Extracted data entries
= Beginning of Section =
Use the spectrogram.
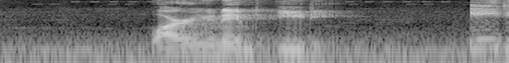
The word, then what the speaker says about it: EDI: are you named Ed Ed is the phonetic pronunciation of Eed that is an acronym for enhanced defense intelligence what do you do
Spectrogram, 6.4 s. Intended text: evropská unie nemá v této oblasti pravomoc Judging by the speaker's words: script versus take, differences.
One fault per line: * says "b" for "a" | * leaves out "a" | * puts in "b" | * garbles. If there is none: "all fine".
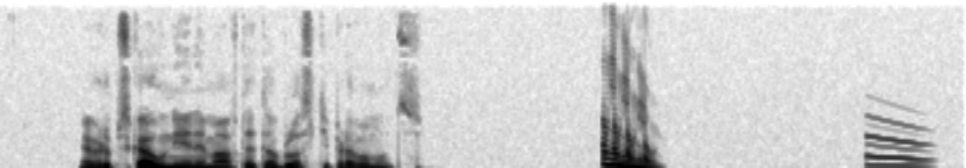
all fine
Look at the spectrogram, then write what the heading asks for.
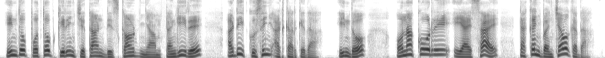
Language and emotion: Santali, happy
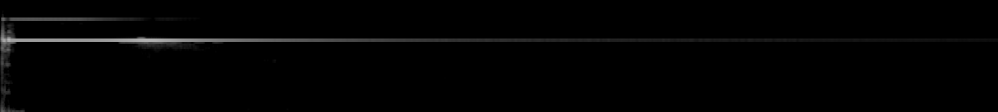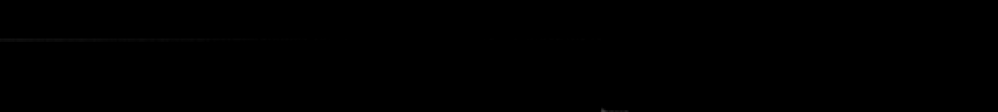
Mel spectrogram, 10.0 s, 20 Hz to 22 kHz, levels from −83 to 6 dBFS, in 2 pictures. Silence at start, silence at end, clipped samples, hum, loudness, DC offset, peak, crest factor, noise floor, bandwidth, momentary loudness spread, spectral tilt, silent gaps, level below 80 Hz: 0 s; 8.5 s; under 0.1%; none; -19 LUFS; under 0.1%; -8 dBFS; 24 dB; under -90 dBFS; 12 kHz; 23 LU; 6.5 dB/octave; none; -88 dBFS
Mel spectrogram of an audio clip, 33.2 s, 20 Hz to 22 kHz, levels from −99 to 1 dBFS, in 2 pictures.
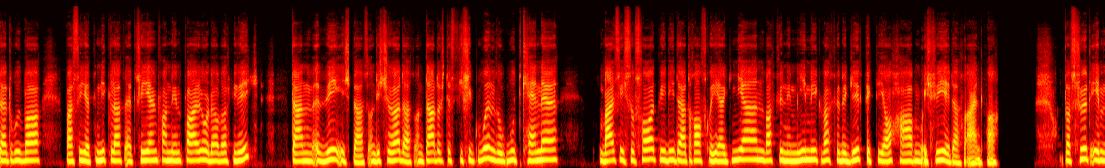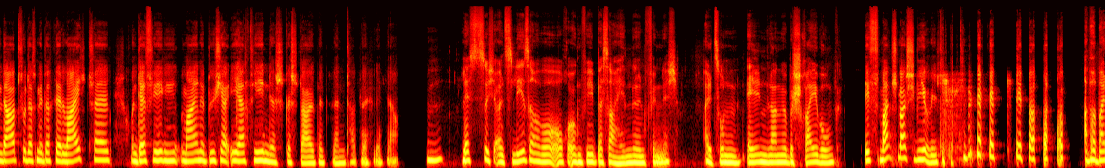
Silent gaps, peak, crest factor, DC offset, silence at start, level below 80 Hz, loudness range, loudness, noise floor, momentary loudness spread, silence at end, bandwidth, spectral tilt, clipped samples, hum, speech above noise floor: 14.99-15.51 s, 22.63-22.93 s, 29.25-29.36 s, 32.63-32.72 s; -6 dBFS; 16 dB; under 0.1%; 0 s; -68 dBFS; 4 LU; -23 LUFS; -67 dBFS; 9 LU; 0 s; 14 kHz; -7.5 dB/octave; under 0.1%; none; 46 dB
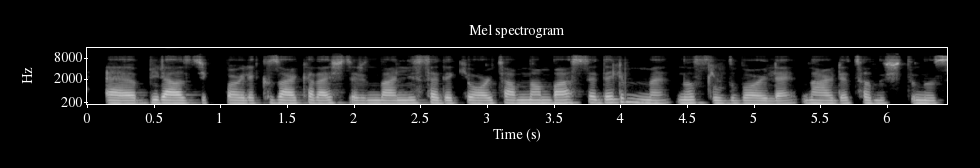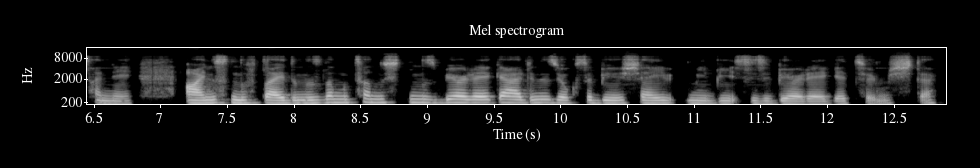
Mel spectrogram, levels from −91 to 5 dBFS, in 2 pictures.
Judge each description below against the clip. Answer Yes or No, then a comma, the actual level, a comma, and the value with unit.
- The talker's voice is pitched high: No, medium, 175 Hz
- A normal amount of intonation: No, narrow, 1.9 semitones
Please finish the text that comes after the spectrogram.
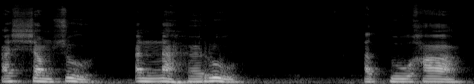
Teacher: Nah, pada contoh-contoh tersebut alif lam tidak dibaca jelas tetapi dilebur ke dalam huruf syamsiyah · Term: idgham syamsiyah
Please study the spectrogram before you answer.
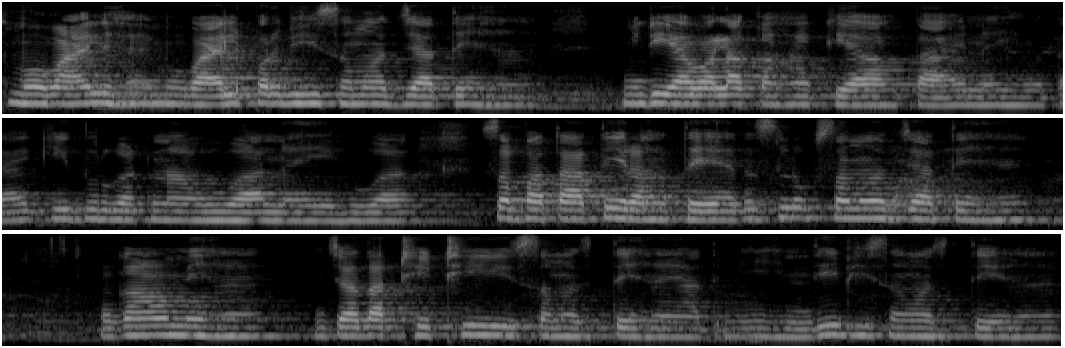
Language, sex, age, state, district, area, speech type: Hindi, female, 30-45, Bihar, Samastipur, rural, spontaneous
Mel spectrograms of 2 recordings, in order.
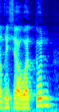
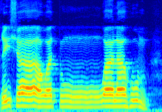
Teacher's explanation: Asalnya ghisyawatun, tapi bila datang waw jadi ghisyawatu walahum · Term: idgham bi gunnah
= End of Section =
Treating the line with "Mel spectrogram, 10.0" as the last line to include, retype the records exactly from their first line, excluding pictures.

RESPONSE:
Use the spectrogram.
The word, then what the speaker says about it: EDI: are you named Ed Ed is the phonetic pronunciation of Eed that is an acronym for enhanced defense intelligence what do you do
Spectrogram, 6.4 s. Intended text: evropská unie nemá v této oblasti pravomoc Judging by the speaker's words: script versus take, differences.
One fault per line: * says "b" for "a" | * leaves out "a" | * puts in "b" | * garbles. If there is none: "all fine".
all fine
Look at the spectrogram, then write what the heading asks for.
Language and emotion: Santali, happy
Mel spectrogram, 10.0 s, 20 Hz to 22 kHz, levels from −83 to 6 dBFS, in 2 pictures. Silence at start, silence at end, clipped samples, hum, loudness, DC offset, peak, crest factor, noise floor, bandwidth, momentary loudness spread, spectral tilt, silent gaps, level below 80 Hz: 0 s; 8.5 s; under 0.1%; none; -19 LUFS; under 0.1%; -8 dBFS; 24 dB; under -90 dBFS; 12 kHz; 23 LU; 6.5 dB/octave; none; -88 dBFS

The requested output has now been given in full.